She was defensive as soon as she saw me. “I know, but I couldn’t wait, it’s been too long since I changed….” I picked up where her voice trailed off, with a questioning “Catheter bag?” She nodded fiercely, not meeting my eyes, focused on trying to get her pants unzipped.
“What do I do?” I asked.
“Well, you can lift me, right?” I was enormously strong in those days, and could, easily. “Okay, once I get my pants down you can lift me from my chair and put me on the toilet, because I can’t get close enough to make the transfer myself.”
She still wasn’t looking at me. “You’re gonna see my twat.”
Since I had more than once had fantasies about seeing her twat, this was definitely not a hardship for me, but I was pretty sure I shouldn’t reassure her from that angle. Silently I moved her from the chair to the toilet. She interpreted my silence as discomfort, and fumbled as she tried to detach the catheter tubing. Suddenly, it jerked free, spraying an arc of urine over the door of the stall.
Her humiliation was complete. “God fucking DAMMIT” she cried. She looked like she might rip the catheter out of her, and I gently took the bag from her hand. She began pounding on her numb legs, crying and yelling “FUCK” with every blow.
I have raised a child, and seen several animals into decrepit old age. Piss and shit are just a fact of life for me. Further, my particular chore at this workshop was to clean this bathroom every day. There were supplies near at hand, and a drain in the middle of the tile floor.
“Hey” I said, trying to get her attention. She looked at me with fury and grief dripping from her eyes. “Wanna see what it’s like to be a guy?”
I turned the valve on the bulging catheter bag so the tube was open and a vigorous stream of piss splashed out into the floor. Pinching the tube, I could aim at the wall opposite the stall and a satisfying yellow arc cascaded down the tile. Caroline gave out a shriek, then said “Gimme!”
We emptied the bag in all four directions, hitting sinks, mirrors, windows, and, Caroline’s achievement, the light fixture. The only thing I felt like I had to throw away was the toothbrush left behind by a workshop participant.
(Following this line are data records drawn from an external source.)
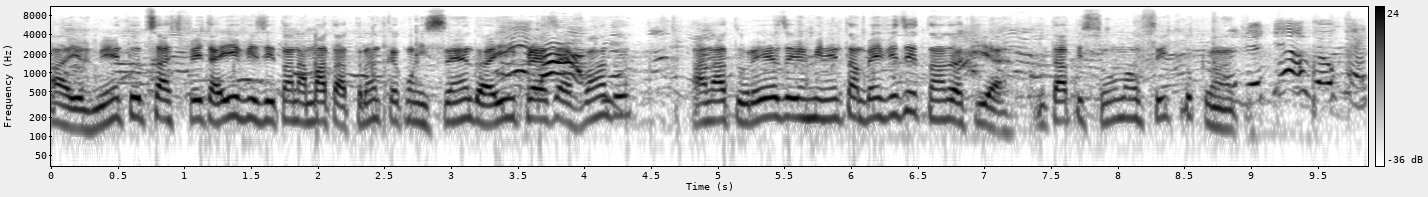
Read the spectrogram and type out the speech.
Aí, os meninos tudo satisfeitos aí, visitando a Mata Atlântica, conhecendo aí, preservando a natureza e os meninos também visitando aqui, ó, em Itapissuma, o sítio do canto. A gente ia ver o que é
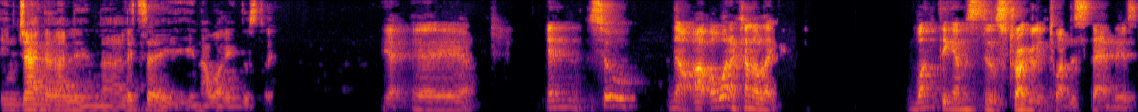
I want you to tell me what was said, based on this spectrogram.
in general. In uh, let's say in our industry. Yeah, yeah, yeah. And so now I, I want to kind of like one thing I'm still struggling to understand is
The rest came clean with Pinesol in hot water, and Caroline saved a plate for me in the cafeteria as I mopped up.
(© 2008 Maggie Jochild; originally written 6 February 2001)